China's Xi talks culture in France but business prevails
After a day devoted to multi-billion-dollar business deals, Chinese leader Xi Jinping trained his sights on culture and history Thursday on the last day of his lavish visit to France.
Yet business was still the talk of the day at an economic forum on the margins of the three-day state visit, as French Finance Minister Pierre Moscovici called for more Chinese investment in France in a bid to boost jobs and growth.
"Today, the lion has woken up, and it is peaceful, pleasant and civilised," Xi said in a final speech after a trip to the UNESCO headquarters, referring to Napoleon's description of China as a sleeping lion.
French authorities have bent over backwards to woo Xi, giving the Chinese president and his wife Peng Liyuan VIP treatment as the power couple visit France on the 50th anniversary of full diplomatic ties between the two countries.
Road blocks slowed traffic in parts of the French capital and transport authorities closed many subway stations Thursday to avoid any security slips or unwelcome protests against China's much-decried human rights record.

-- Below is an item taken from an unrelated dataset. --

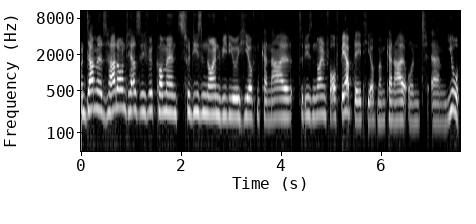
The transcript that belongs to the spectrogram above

- 'Investments decisive for us' -
French companies are keen to get a bite of the huge Chinese market and Paris also wants investment from the fast-growing Middle Kingdom to flow in.
At the economic forum on Thursday, which took place after Xi and his French counterpart Francois Hollande oversaw the signing of 50 deals worth 18 billion euros ($25 billion), some 500 businesses met as well as Chinese and French ministers.
Chinese Commerce Minister Gao Hucheng called on Paris "to further facilitate Chinese investors setting up (in France) on a legal level", referring to the mammoth red tape that businesses have to go through in France.
He said that in exchange, "China is ready to import more French products" to re-balance trade between the two countries, which is heavily tilted towards China.
Last year, France had a trade deficit with China worth 25.8 billion euros, and Moscovici pointed out that French investment in China was four times higher than Chinese investments in France.
"Chinese investments are decisive for us, we are determined to attract them when they create jobs," he said.
His comments came as the number of jobless in France surged by 0.9 percent in February to a new record of 3.34 million, in what is likely to increase the deep unpopularity of Hollande's government.
The forum was expected to generate many small-scale deals, a day after the multi-billion-dollar contracts signed at the presidency made headlines.
By far the biggest deal Wednesday was a Chinese order for 70 Airbus planes worth more than $10 billion.
Airbus Helicopters and China's Avicopter also announced a deal to jointly produce 1,000 civilian helicopters over 20 years.
Altogether, the two countries signed agreements in areas as varied as the nuclear, financial and automotive sectors.
- Several rights protests -
But business was far from Xi's mind on Thursday as he visited the headquarters of the United Nations Educational, Scientific and Cultural Organisation in Paris and later made a speech at the foreign ministry rich in historical and literary references.
"Many leaders of the old generation of the Chinese Communist Party studied in France," he said in his speech marking President Charles De Gaulle's momentous 1964 decision to break ranks with the United States and recognise communist China.
"This is why from a young age I was really interested in French culture, history, philosophy and art."
He went on to list French author after French author, drawing loud applause from those listening.
"By reading books written by La Fontaine, Balzac, Hugo, Maupassant, I gained a better understanding of human life," he said.
"Characters like Jean Valjean ("Les Miserables"), Quasimodo ("The Hunchback of Notre-Dame")... are solidly anchored in my memory."
The Chinese couple will now travel to the Versailles palace, built by Louis XIV, where they will be treated to a concert and lavish dinner.
The question of rights in China also came to the fore Thursday with some 160 Tibetan exiles staging a rally in Paris, holding up banners such as "Hollande team up with world leaders to save Tibetan lives" and "Wake up United Nations."
Since 2009 about 120 Tibetans have set themselves on fire in China in protests against the authorities, denouncing what they say is an erosion of their religious freedoms and culture and discrimination by the country's Han majority.
Already in the morning, activists from media watchdog Reporters Without Borders unfurled a huge portrait of Xi making an obscene gesture, in a photomontage that carried the slogan: "without freedom of information, no force of opposition."
The Chinese leader is on his first-ever European tour and after visiting The Netherlands and France will head to Germany and Belgium.
© 2014 AFP